I’m not talking Spanish Politics 9

All is terribly quiet on the campaign front in part because there is so little to talk about.  Barring any last-minute shockers, and, after the 2004 elections, I do not say that mockingly, the results are all but a foregone conclusion.  Now they are scrambling to gain or prevent an absolutely majority by the PP.

        Now, just because the Socialist Party and the conservative Popular Party had muscled their way to the top as the two leading national political entities, doesn’t mean they don’t have competitors.  They have; it’s just that they aren’t what they used to be in many ways.  The UCD, which ran the country in the first four years, dissolved rather quickly, and the party to spring up from its ashes, the CDS, fared even worse.  It was all but gone by the early 90s.  This was due to the fact that the PSOE and the PP had become moderate enough in their stances to attract politically central voters.  An official center-party made less and less sense.

       Izquierda Unida (The United Left), or just IU for short, was a conglomerate of different far-left parties which began to grow in popularity.  It managed to pool together several million votes in the 1990s with a man named Julio Anguita at the helm.  But it had a problem.  Because it was voted on nationally, and because its votes were spread out nationwide, the IU rarely got the representation it deserved in parliament.

      The bulk of the other parties is made up of regional and nationalist parties which defend their provincial interests and in some case support secession.  These are my favorite:  They try to get into the Spanish Congress just to say they want to leave.

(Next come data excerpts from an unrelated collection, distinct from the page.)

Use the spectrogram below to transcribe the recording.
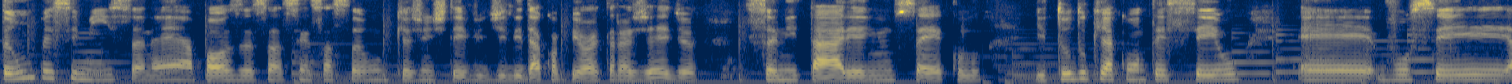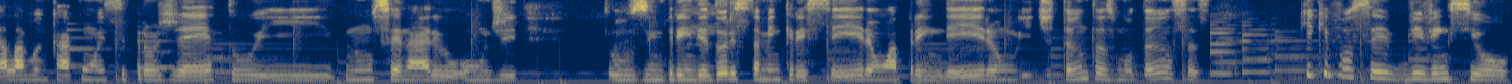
tão pessimista, né, após essa sensação que a gente teve de lidar com a pior tragédia sanitária em um século e tudo o que aconteceu, é, você alavancar com esse projeto e num cenário onde os empreendedores também cresceram, aprenderam e de tantas mudanças, o que, que você vivenciou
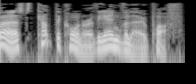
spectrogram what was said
First, cut the corner of the envelope off.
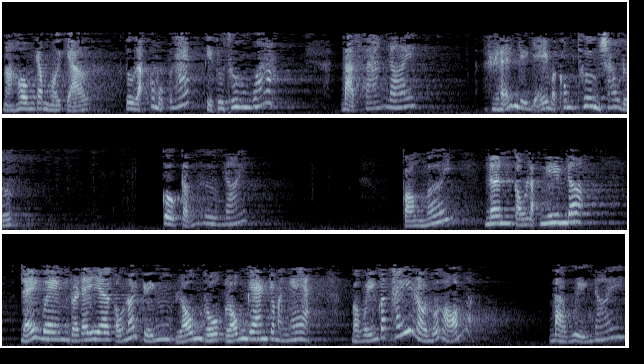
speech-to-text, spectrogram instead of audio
mà hôm trong hội chợ tôi gặp có một lát thì tôi thương quá. Bà Phán nói, Rẻ như vậy mà không thương sao được. Cô Cẩm Hương nói, Còn mới, nên cậu lập nghiêm đó. Để quen rồi đây ờ, cậu nói chuyện lộn ruột lộn gan cho mà nghe. Bà Quyện có thấy rồi bữa hổm. Bà Quyện nói,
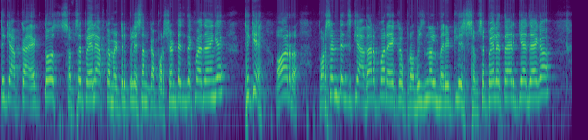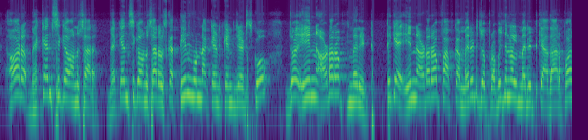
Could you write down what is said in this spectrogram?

        The two biggest parties are the PNV in the Basque Country and the CiU in Catalonia.  Their influence on the course of the country has been considerable over the years as the major parties have at times had to pact with them in order to get enough support to run parliament (we’ll get to that later because it’s pretty amusing).  Both the PSOE and the PP are “guilty” of this because they have both resorted to the regional parties when they didn’t have the absolute majority.  These groups have also had a large representation in parliament because of the way the voting system is designed…I’ll tell you more later.

I’m not talking Spanish politics 5

Rubalcaba and Rajoy are the main candidates because they are the most likely to win the election.  Actually, Rajoy is the most likely to win; Rubalcaba’s objective is to do anything he can to reduce the enormous difference separating his ruling party from the challenger.  As I mentioned before, he stands somewhere in the neighborhood of 15 points ahead of his rival.  So, as we speak, barring any last-minute shocker, what is at stake is not the premiership of the government but the absolutely majority in the parliament.   Should the Popular Party turn this into a rout, that may just happen.

       This might appear to be just a two-party system of the kind you find in the United States, but years ago Spain was a country fraught with political parties.  Parties which had a definite impact on the direction of the country.  You had your communists, your socialists, your anarchists, your moderates, your conservatives, your monarchists, your Francoists and your fascists.   Everyone was involved.  Many still are, but their parties are no longer that relevant.  Others continue to be a force because most of their votes are concentrated in regions with a strong nationalist (i.e. separatist) character, such as Catalonia and the Basque Country.  But we’ll get to them later.  National parties have come and gone, but as things are now, there is little room for a third major party, as the two big ones have slowly muscled out the competition.  They have moderated their tones and have grown more mainstream, despite their fiery speeches.  They have accpeted the system, and that is a big step towards a stable democracy…at the cost of political diversity.  Here’s a chart that examines the progress of the major parties since the first modern elections in 1977.

File:Popular vote spain 1977 2008.gif

Are we getting fancy?  Charts and everything.  The dominence of the Popular Party and the Socialist Party in that past few years is undeniable.  But this is all a little more complicated than that, I can assure you.